Erik was acting bored today, so I opened up my box of activity stuff and let him pick what he wanted to do. He pulled out the water colors, and though we've only done them about twice now (and not with huge success) he seemed pretty excited to give them a go. True to my expectations he lost interest after about a minute and a half, but I already had him in his high chair and a mess started, so I wasn't about to give up that easily. I decided to pull out a few straws and try blow painting. Don't know what that is? Here's a sample...
You drip a drop of really watery paint onto your paper and blow it around with your straw. It's really fun to see what shapes emerge. Erik liked the idea of it, but seemed unable to grasp the concept of blowing through the straw (funny, since he's done it before in his drinks occasionally). He just wouldn't seal his lips around the straw, so most of the air was just coming out of his mouth, not through the straw. Unfortunately, the paint needed a fair amount of air pressure to move around, so it just wasn't working out. Time for plan C. I thought for a minute about what we could do to practice blowing through a straw, and then a light bulb came on in my head.
He jumped right in and started blowing too. I don't think he ever tried to drink the water, he just loved the bubbles.

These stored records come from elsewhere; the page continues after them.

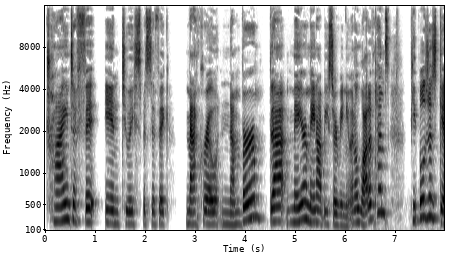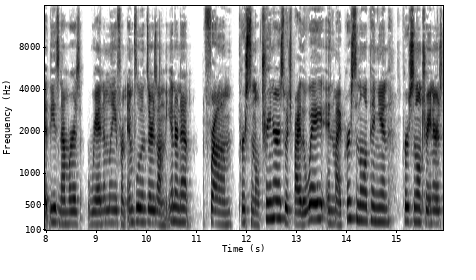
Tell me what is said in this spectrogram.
trying to fit into a specific macro number that may or may not be serving you. And a lot of times people just get these numbers randomly from influencers on the internet, from personal trainers, which by the way, in my personal opinion, personal trainers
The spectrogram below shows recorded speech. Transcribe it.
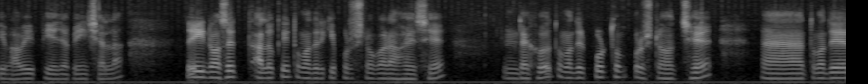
এইভাবেই পেয়ে যাবে ইনশাল্লাহ তো এই নসের আলোকে তোমাদেরকে প্রশ্ন করা হয়েছে দেখো, তোমাদের প্রথম প্রশ্ন হচ্ছে তোমাদের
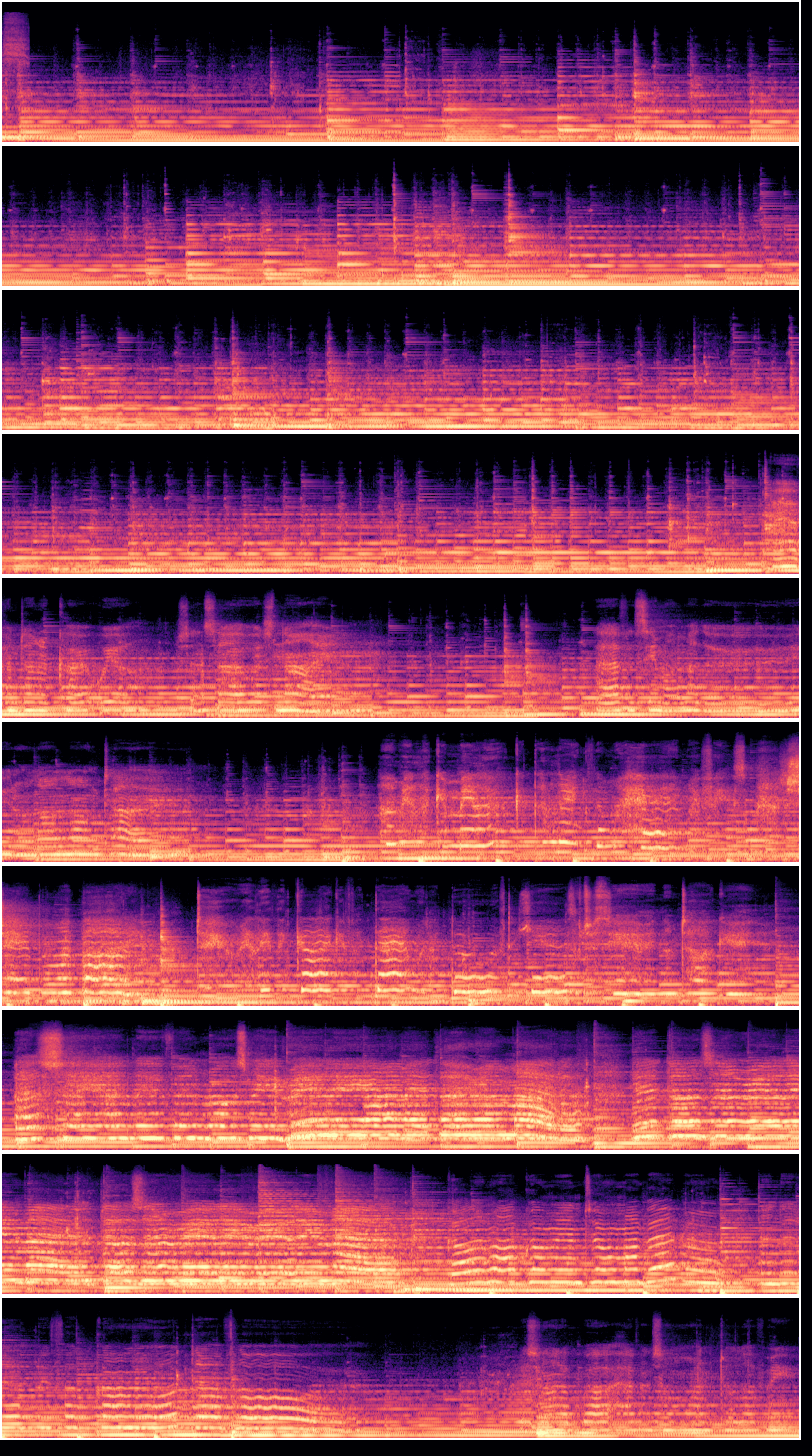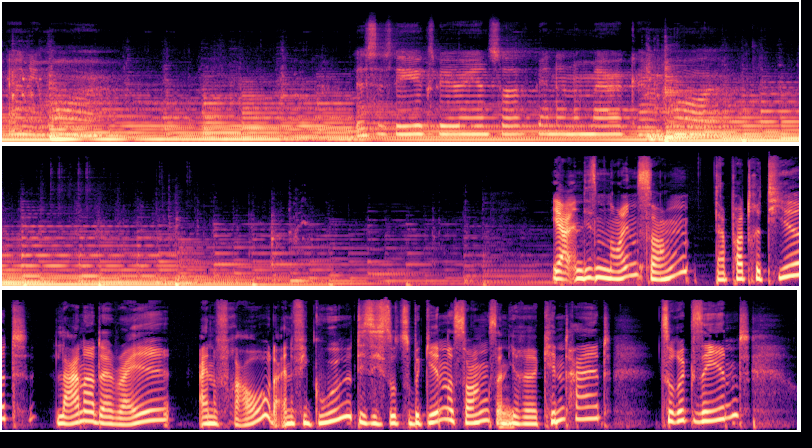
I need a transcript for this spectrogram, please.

*If you're wondering why I have this post labeled as one for "language development", I'll explain. Blowing through the straw helps build up those mouth muscles that a child needs to have to speak clearly. He has to be in control of every part of his mouth to get the blowing motion just right.